to keep the Martial Arts cycle going, trying to launch the next star is always
a caveat to bring on more films. Forget
that most such films are formula, dumb and too often disposable, but making
that quick buck sale is the goal.
Ernesto Diaz Espinoza’s Kiltro
(2005) tries to launch Marko Zaror (The Latin Dragon, the box tells us) as a
tough street guy who becomes jealous after becoming close to a young lady he
saves from sexual assault.
film’s credit, the humor is not stupid, formulaic or forced, with some
unintentionally funny moments mixed in with the intended humor, but the script

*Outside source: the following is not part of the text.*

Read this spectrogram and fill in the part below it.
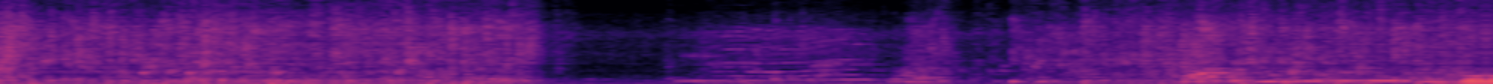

by the director (who also edits) is weak and maybe if it settled for being a
realistic teen film, this could have worked.
Instead, it wants to be that and an action romp of sorts and never
resolves itself or anything. Zaror is a
mixed presence on screen, with potential if in the hands of a filmmaker with
more skill and experience. Here, he just
becomes another on the endless list of those hoping to fill Bruce Lee’s
shows. It is still better than most
releases of its ilk.
anamorphically enhanced 1.78 X 1 image is a bit more colorful than usual and
Director of Photography Victor Jiminez Atkin does deliver a good looking
result, which makes this more watchable and pleasant. The Dolby Digital 5.1 mixes in English and
Spanish are a bit weak, though slightly better than their 2.0 Dolby versions. The English dub is a wreck, by the way, so go
for the original audio with captions.
Extras include storyboards, bloopers, deleted scenes, fight training and
a behind the scenes featurette.
- Nicholas Sheffo